Material for this task ::
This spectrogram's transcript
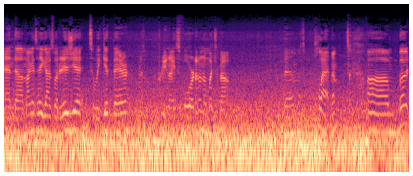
And uh, I'm not gonna tell you guys what it is yet until we get there. There's a pretty nice Ford. I don't know much about them. It's platinum. Um, but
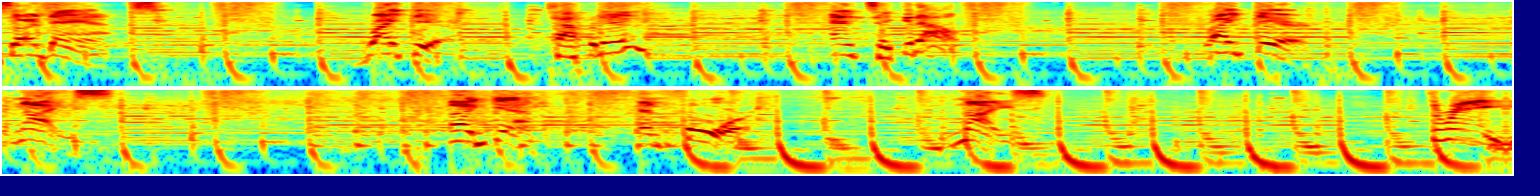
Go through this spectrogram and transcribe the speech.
It's our dance. Right there. Tap it in, and take it out. Right there. Nice. Again. And four. Nice. Three.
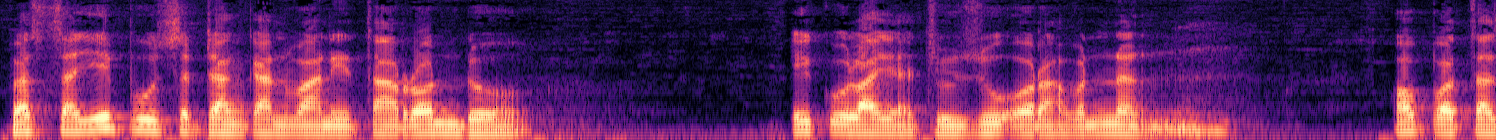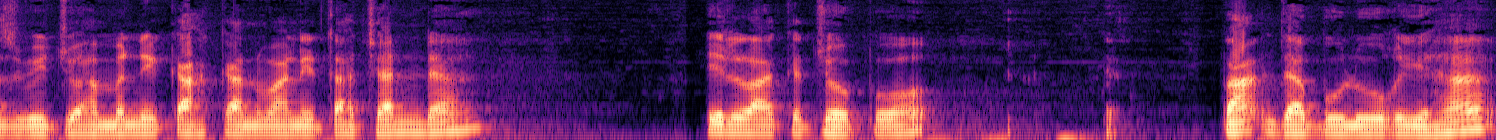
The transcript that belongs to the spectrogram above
Basayibu sedangkan wanita rondo iku laya juzu ora weneng apa tazwiju menikahkan wanita janda illa kejaba ba'da bulughiha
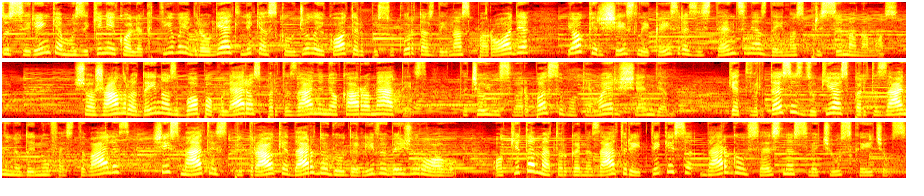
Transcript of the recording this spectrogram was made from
Susirinkę muzikiniai kolektyvai drauge atlikę skaudžių laikotarpių sukurtas dainas parodė, jog ir šiais laikais rezistencinės dainos prisimenamos. Šio žanro dainos buvo populiarios partizaninio karo metais, tačiau jų svarba suvokiama ir šiandien. Ketvirtasis Dzukijos partizaninių dainų festivalis šiais metais pritraukė dar daugiau dalyvių bei žiūrovų, o kitą metą organizatoriai tikisi dar gausesnio svečių skaičiaus.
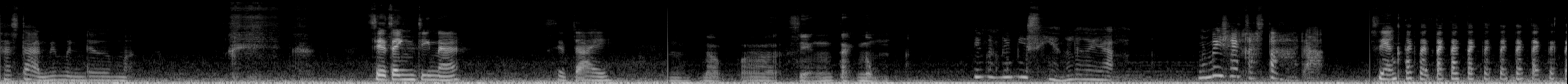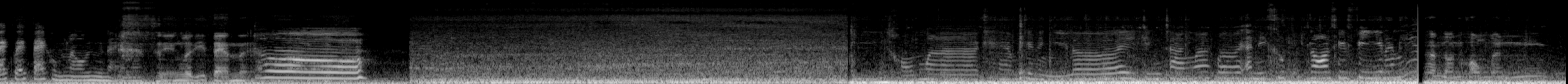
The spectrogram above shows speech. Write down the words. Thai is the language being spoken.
คัสตาร์ดไม่เหมือนเดิมอะ เสียใจจริงๆนะ เสียใจ แบบว่าเสียงแตกหนุ่ม นี่มันไม่มีเสียงเลยอะ มันไม่ใช่คัสตาร์ดอะ เสียงแตกแตกแตกแตกแตกแตกแตกแตกแตกแตกแตกแตกแตกของเราอยู่ไหนนะเสียงรถอีแตนเลยโอ้เขามาแคมป์กันอย่างนี้เลย จริงจังมากเลย อันนี้คือนอนฟรีๆนะเนี่ยถนนของเหมือน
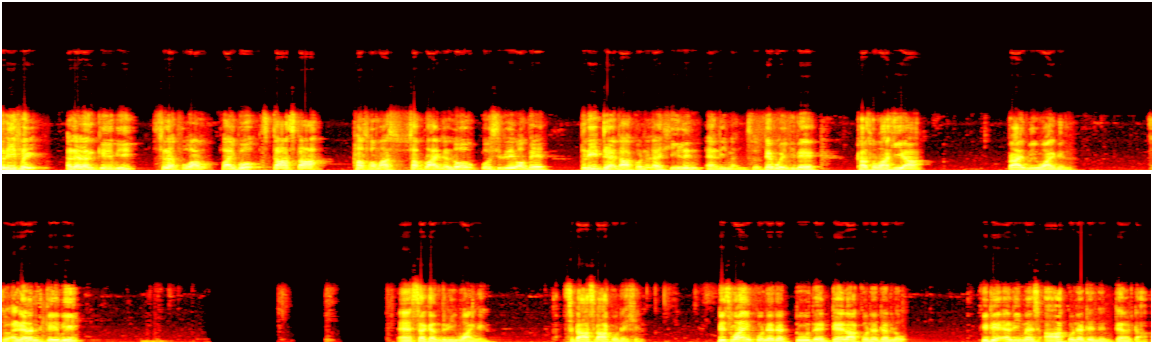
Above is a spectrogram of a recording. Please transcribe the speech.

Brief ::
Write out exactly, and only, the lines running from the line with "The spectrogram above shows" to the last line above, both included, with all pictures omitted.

Answer section ::
The spectrogram above shows speech. Write down the words. Thai is the language being spoken.
คัสตาร์ดไม่เหมือนเดิมอะ เสียใจจริงๆนะ เสียใจ แบบว่าเสียงแตกหนุ่ม นี่มันไม่มีเสียงเลยอะ มันไม่ใช่คัสตาร์ดอะ เสียงแตกแตกแตกแตกแตกแตกแตกแตกแตกแตกแตกแตกแตกของเราอยู่ไหนนะเสียงรถอีแตนเลยโอ้เขามาแคมป์กันอย่างนี้เลย จริงจังมากเลย อันนี้คือนอนฟรีๆนะเนี่ยถนนของเหมือน
Above is a spectrogram of a recording. Please transcribe the speech.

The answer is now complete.